═════ Provided data ═════

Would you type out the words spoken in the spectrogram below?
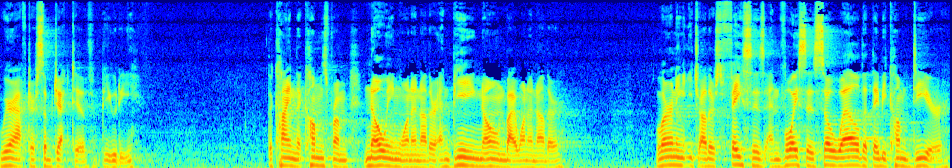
We're after subjective beauty. The kind that comes from knowing one another and being known by one another. Learning each other's faces and voices so well that they become dear.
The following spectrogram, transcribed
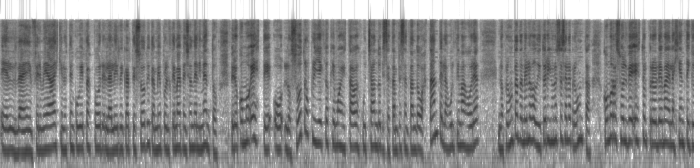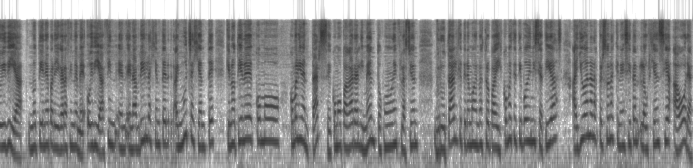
las enfermedades que no estén cubiertas por la ley Ricarte Soto y también por el tema de pensión de alimentos. Pero como este o los otros proyectos que hemos estado escuchando, que se están presentando bastante en las últimas horas, nos preguntan también los auditores y uno se hace la pregunta, ¿cómo resuelve esto el problema de la gente que hoy día no tiene para llegar a fin de mes. Hoy día, fin, en, abril, la gente, hay mucha gente que no tiene cómo, cómo alimentarse, cómo pagar alimentos, con una inflación brutal que tenemos en nuestro país. ¿Cómo este tipo de iniciativas ayudan a las personas que necesitan la urgencia ahora?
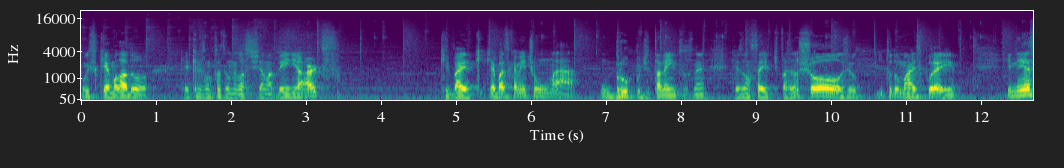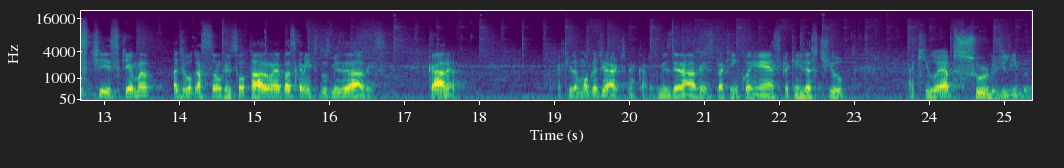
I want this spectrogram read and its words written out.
o esquema lá do. que, que eles vão fazer um negócio que chama Vayne Arts, que, vai, que, que é basicamente uma, um grupo de talentos, né? Que eles vão sair tipo, fazendo shows e, e tudo mais por aí. E neste esquema, a divulgação que eles soltaram é basicamente dos Miseráveis. Cara, aquilo é uma obra de arte, né, cara? Os Miseráveis, para quem conhece, para quem já assistiu, aquilo é absurdo de lindo.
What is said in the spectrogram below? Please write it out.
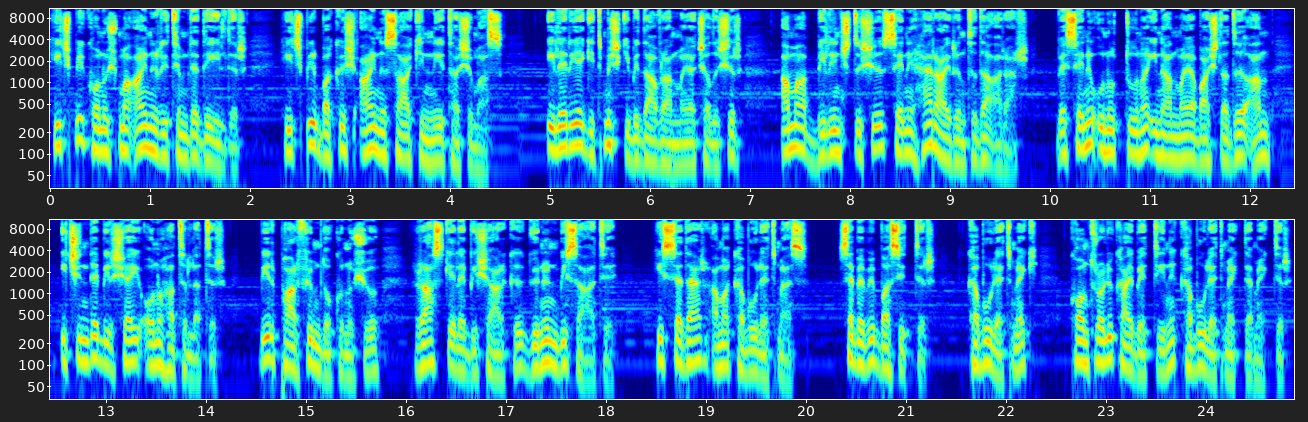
Hiçbir konuşma aynı ritimde değildir. Hiçbir bakış aynı sakinliği taşımaz. İleriye gitmiş gibi davranmaya çalışır ama bilinç dışı seni her ayrıntıda arar ve seni unuttuğuna inanmaya başladığı an içinde bir şey onu hatırlatır. Bir parfüm dokunuşu, rastgele bir şarkı, günün bir saati. Hisseder ama kabul etmez. Sebebi basittir. Kabul etmek, kontrolü kaybettiğini kabul etmek demektir.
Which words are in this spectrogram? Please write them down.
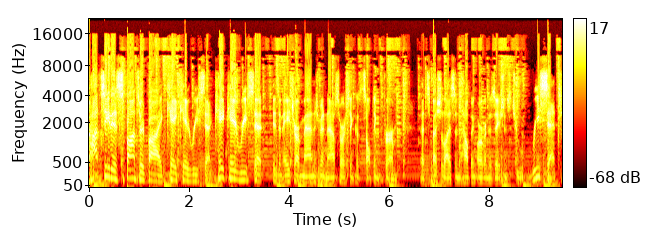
The hot seat is sponsored by KK Reset. KK Reset is an HR management and outsourcing consulting firm that specializes in helping organizations to reset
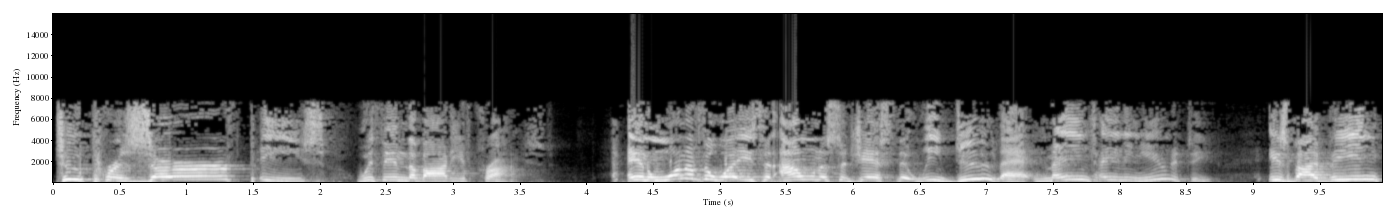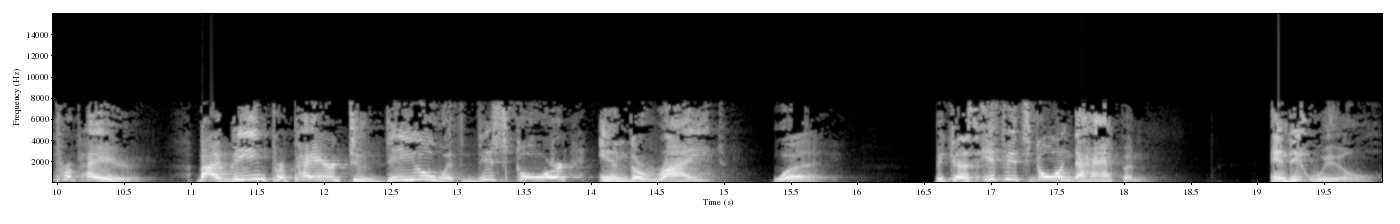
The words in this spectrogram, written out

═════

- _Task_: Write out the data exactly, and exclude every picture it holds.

- _Answer below_:
Would you type out the words spoken in the spectrogram below?
We're after subjective beauty. The kind that comes from knowing one another and being known by one another. Learning each other's faces and voices so well that they become dear.
The following spectrogram, transcribed
las enfermedades que no estén cubiertas por la ley Ricarte Soto y también por el tema de pensión de alimentos. Pero como este o los otros proyectos que hemos estado escuchando, que se están presentando bastante en las últimas horas, nos preguntan también los auditores y uno se hace la pregunta, ¿cómo resuelve esto el problema de la gente que hoy día no tiene para llegar a fin de mes. Hoy día, fin, en, abril, la gente, hay mucha gente que no tiene cómo, cómo alimentarse, cómo pagar alimentos, con una inflación brutal que tenemos en nuestro país. ¿Cómo este tipo de iniciativas ayudan a las personas que necesitan la urgencia ahora?
I want this spectrogram read and its words written out.
o esquema lá do. que, que eles vão fazer um negócio que chama Vayne Arts, que, vai, que, que é basicamente uma, um grupo de talentos, né? Que eles vão sair tipo, fazendo shows e, e tudo mais por aí. E neste esquema, a divulgação que eles soltaram é basicamente dos Miseráveis. Cara, aquilo é uma obra de arte, né, cara? Os Miseráveis, para quem conhece, para quem já assistiu, aquilo é absurdo de lindo.
What is said in the spectrogram below? Please write it out.
Hiçbir konuşma aynı ritimde değildir. Hiçbir bakış aynı sakinliği taşımaz. İleriye gitmiş gibi davranmaya çalışır ama bilinç dışı seni her ayrıntıda arar ve seni unuttuğuna inanmaya başladığı an içinde bir şey onu hatırlatır. Bir parfüm dokunuşu, rastgele bir şarkı, günün bir saati. Hisseder ama kabul etmez. Sebebi basittir. Kabul etmek, kontrolü kaybettiğini kabul etmek demektir.
Which words are in this spectrogram? Please write them down.
The hot seat is sponsored by KK Reset. KK Reset is an HR management and outsourcing consulting firm that specializes in helping organizations to reset
The words in this spectrogram, written out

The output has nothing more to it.